Of course, if you make that deal there is nobody to play center field next season. So...
Sign: Angel Paganthe Matt Sullivan deal
I like the idea of trading for Ike Davis. I think he could blossom in Fenway, but after making the Stanton deal, I'm not eager to deal anyone else out of the Sox system. While Matt Sullivan's idea of taking on Jason Bay is an intriguing one (I love creative solutions), ultimately I don't think it's workable. Bay has been sub-garbage since going to New York and with his injury issues and complete inability to play the field, he's now a back-up DH which the Red Sox don't need. Instead, I'm going to...
Re-Sign: Kevin Youkilis (1 year, $10 million, with a reachable option for 2014) - I'd give Youk two years if necessary, but I'm guessing it won't be. The irony is I like Youk not just for his bat but for the very reason the Sox got rid of him: his intensity and seriousness.

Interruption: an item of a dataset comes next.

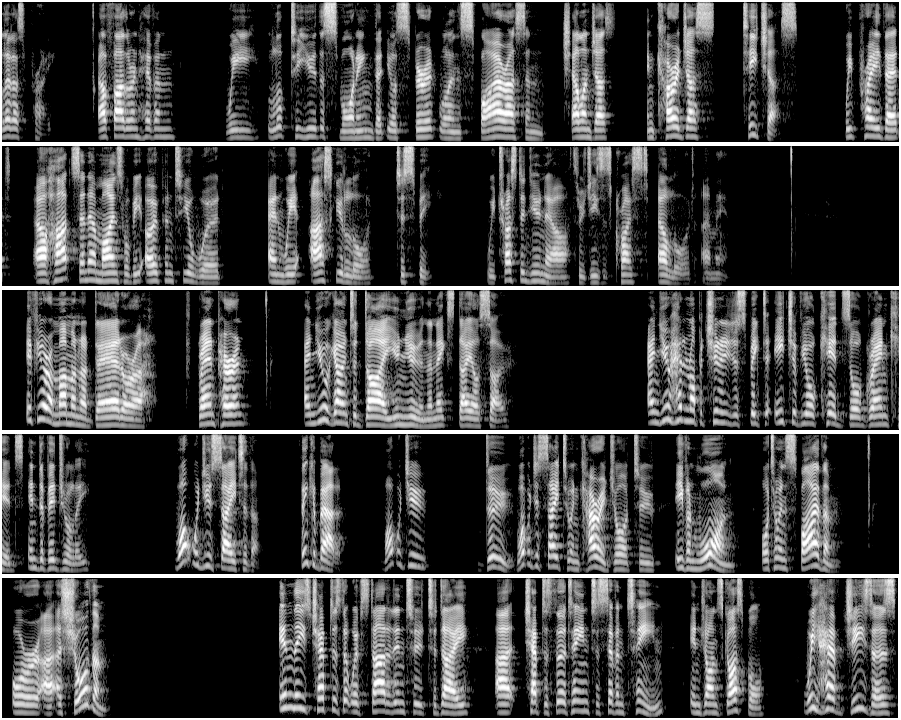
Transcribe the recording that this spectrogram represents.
Let us pray. Our Father in heaven, we look to you this morning that your Spirit will inspire us and challenge us, encourage us, teach us. We pray that our hearts and our minds will be open to your word, and we ask you, Lord, to speak. We trust in you now through Jesus Christ our Lord. Amen. If you're a mum and a dad or a grandparent, and you were going to die, you knew, in the next day or so, and you had an opportunity to speak to each of your kids or grandkids individually, what would you say to them? Think about it. What would you do? What would you say to encourage or to even warn or to inspire them or uh, assure them in these chapters that we've started into today, uh, chapters 13 to 17 in John's Gospel, we have Jesus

He's a guy I want in my clubhouse, dammit, and now that Bobby V has taken his BMX and exited stage left, I'm hoping Youk will come back on a larger money one year deal to rebuild some value back home in Fenway.
I know this has gone on too long, but there's one more big deal to discuss. The Red Sox biggest problem last season was their pitching and we're 2,000 words in and I've failed to mention it. In fact, I dealt away the team's best minor league starter. Not promising. But here's why. Well, Stanton is that good, but also this. The Red Sox need an ace. Apparently Jon Lester isn't that guy and neither is Clay Buchholz. Both can be #2s or #3s if things break right, and they'll need to for the Sox to contend, but the Red Sox need more than that. They need an ace. A number one. And guess what? There is an ace starting pitcher available on the free agent market! What luck!

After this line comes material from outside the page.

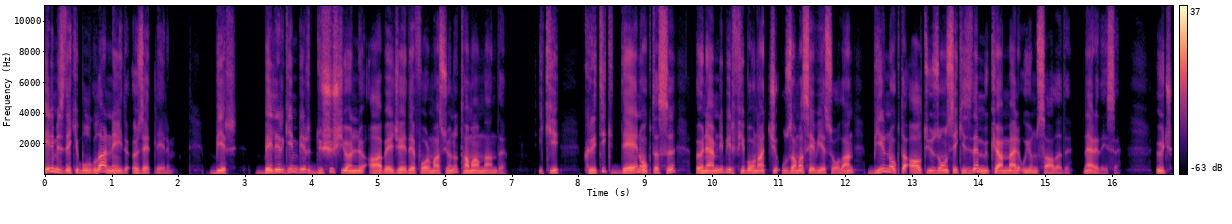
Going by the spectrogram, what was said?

Sign: Zack Greinke (5 years, $115 million) - Greinke hasn't got the best of reputations, but I'm struggling to figure out why that is. Last season by Fan Graphs WAR he was more valuable than C.C. Sabathia, Cliff Lee, Cole Hamels, and R.A. Dickey. He was the fourth most valuable pitcher in baseball. The year before he was 25th and in 2010 he was 12th. Over the course of that entire three year period, Greinke was the seventh best pitcher in baseball. Greinke gets strikeouts, he keeps walks under control, his ground ball percentage has gone up every year since 2009 and he hasn't posted an FIP above 3.75 since 2005, his second year in the league. You might also note that he's done it almost entirely in front of some pretty lousy defenses in Kansas City and Milwaukee. The Angels were quite good defensively last year, but he only pitched 13 games for them.
Jeff Fletcher of the OC Register crunched some numbers to see what Greinke would cost and he came up with the figure above that I'm prepared to offer. Five years is a long time, but it's for a pitcher who will be 29 when he signs (assuming a five year deal) and 33 when his contract ends. That's hardly ludicrous, and while it is a lot of money, as Fletcher shows, that's what top of the rotation guys make nowadays. It's the cost of doing business. Is there risk here? Yes. Absolutely. Is it untenable risk? No, I don't think it is. This guy is an ace and the Red Sox need an ace.
With that, here's my roster for the 2013 season.
|Ivan De Jesus
By my calculations, the Red Sox total salaries come in at just under $140 million (assuming Greinke's deal isn't back-loaded). This roster gives Boston premium young talent for the long term in Stanton through maximizing value present in the minor league system and cashing out the value of a player unlikely to stay long term. It adds an ace starting pitcher to a team desperate for one, and it fills out the roster with strong free agents with upside who can add value on contracts that won't kill the organization's budget long term no matter what happens.
In short, this roster construction gives the Red Sox a great chance to win the AL East in 2013 as well as to both add players and stay in the hunt in future seasons.